“There is just one life, made of flesh and spirit. And it is this life which has to become, in both soul and body, holy and filled with God,” said St Josemaria.

Christians, men and women who live in the middle of the world, should not live “a kind of double life. On the one hand, an interior life, a life of union with God; and on the other, a separate and distinct professional, social and family life.”

A consequence of unifying one’s life is that little things take on great importance. “Great holiness lies in carrying out the little duties of each moment.” They are apparently insignificant things, such as small acts of service, good manners, respect for others, tidiness, punctuality, etc. “Do everything for Love. Thus there will be no little things: everything will be big.
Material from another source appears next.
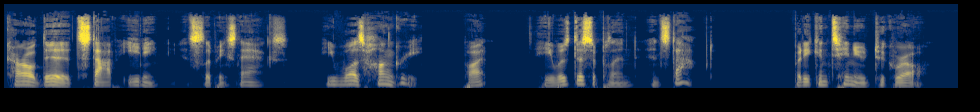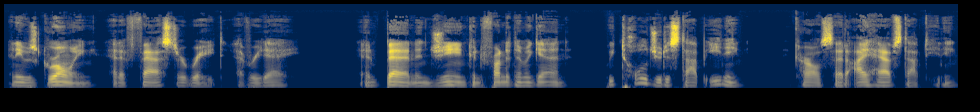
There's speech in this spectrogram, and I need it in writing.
Carl did stop eating and slipping snacks. He was hungry, but he was disciplined and stopped but he continued to grow, and he was growing at a faster rate every day. And Ben and Jean confronted him again. We told you to stop eating. And Carl said, I have stopped eating.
Perseverance in little things for Love is heroism.”

Sanctifying work

“A Christian should do all honest human work, be it intellectual or manual, with the greatest perfection possible: with human perfection (professional competence) and with Christian perfection (for love of God's Will and as a service to mankind). Human work done like that, no matter how humble or insignificant it may seem, helps to shape the world in a Christian way. The world's divine dimension is made more visible and our human labour is thus incorporated into the marvellous work of Creation and Redemption. It is raised to the order of grace. It is sanctified and becomes God's work, operatio Dei, Opus Dei.”
And “at our job, side by side with our colleagues, friends and relatives and sharing their interests, we can help them come closer to Christ.” First of all with our personal example, and then with a word and with an effective willingness to help solve the material needs and the social problems of the environment.
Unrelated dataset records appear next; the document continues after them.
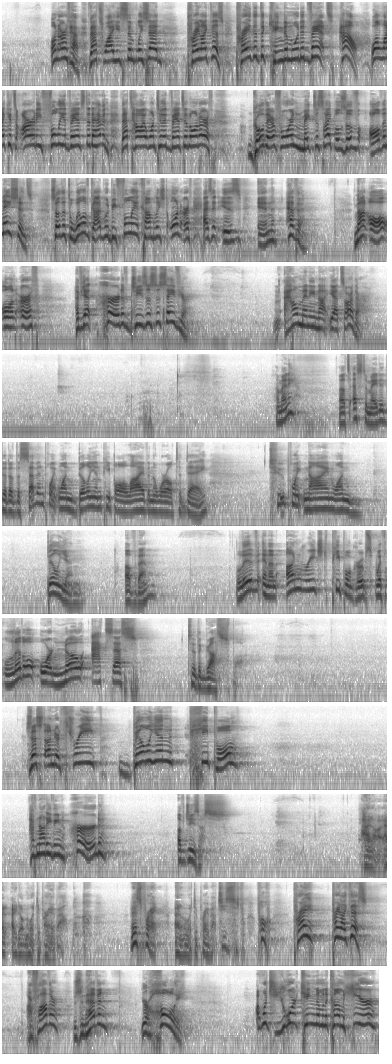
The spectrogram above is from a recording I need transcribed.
on earth have. That's why he simply said, Pray like this pray that the kingdom would advance. How? Well, like it's already fully advanced into heaven. That's how I want to advance it on earth. Go therefore and make disciples of all the nations so that the will of God would be fully accomplished on earth as it is in heaven. Not all on earth have yet heard of Jesus as Savior. How many not yets are there? How many? Well, it's estimated that of the 7.1 billion people alive in the world today, 2.91 billion of them live in an unreached people groups with little or no access to the gospel. Just under 3 billion people have not even heard of Jesus. I, I, I don't know what to pray about. Let's pray. I don't know what to pray about. Jesus, whoa, pray. Pray like this Our Father who's in heaven, you're holy. I want your kingdom to come here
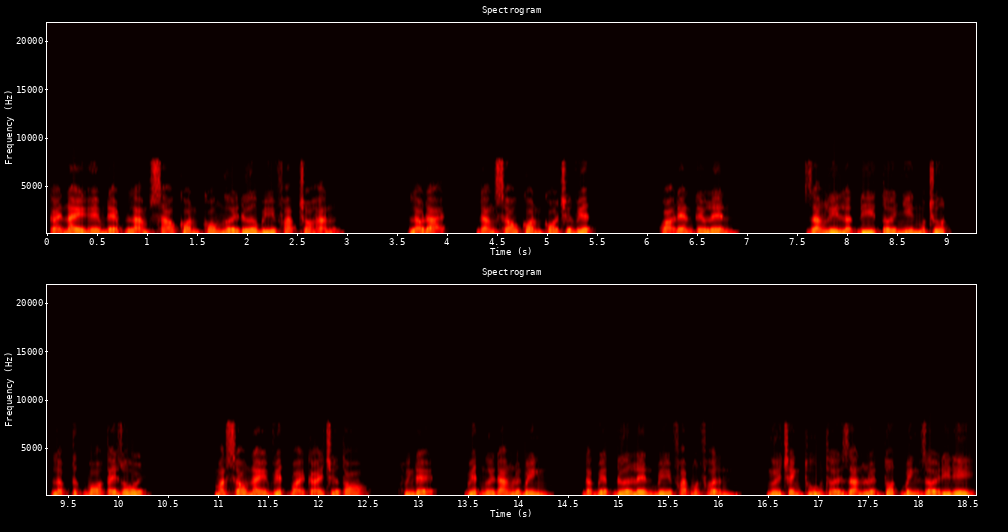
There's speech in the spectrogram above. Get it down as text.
cái này êm đẹp làm sao còn có người đưa bí pháp cho hắn. Lão đại, đằng sau còn có chữ viết. Quả đen kêu lên. Giang Ly lật đi tới nhìn một chút, lập tức bó tay rồi. Mặt sau này viết vài cái chữ to, huynh đệ, biết người đang luyện binh, đặc biệt đưa lên bí pháp một phần, ngươi tranh thủ thời gian luyện tốt binh rời đi đi.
Finding God in ordinary life

“Ordinary life can be holy and full of God.” And in everyday life, Christians can practice all the virtues: faith, hope and charity, and the human virtues – generosity, industriousness, justice, loyalty, cheerfulness, sincerity, and so on. In practicing these virtues, Christians imitate Jesus Christ. “The supernatural value of our life does not depend on accomplishing the great undertakings sometimes suggested to us by our overactive imagination. Rather it is to be found in the faithful acceptance of God's will, in welcoming generously the opportunities for small, daily sacrifice.”

Marriage, a divine vocation

For the majority of Christians, marriage and the family are among the things upon which sanctity should be built, and which should thus be given a Christian dimension. “For a Christian, marriage is not just a social institution, much less a mere remedy for human weakness. It is a genuine supernatural calling.”

Love for personal freedom

"We have a duty to defend everyone’s personal freedom, in the knowledge that Jesus Christ is the one who obtained that freedom for us. If we don’t, what right have we to claim our own freedom? We must also spread the truth, because veritas liberabit vos, the truth makes us free, while ignorance enslaves.”

Christians are ordinary citizens who have exactly the same rights and obligations as any other citizen. In their political, financial or cultural activity, they act with freedom and personal responsibility, not attempting to involve the Church or Opus Dei in their decisions, nor to present their decisions as the only Catholic solution. “As Christians, you enjoy the fullest freedom, with the consequent personal responsibility, to take part as you see fit in political, social or cultural affairs, with no restrictions other than those set by the Church's Magisterium.”

This implies respecting the freedom and the opinions of others. “I defend the freedom of consciences with all my strength,” explains Saint Josemaría. “The legitimate hunger for truth must be respected. Everyone has a grave obligation to seek God, to know him and worship him, but no one on earth is permitted to impose on others the practice of a faith they lack; just as no one can claim the right to harm those who have received the faith from God.”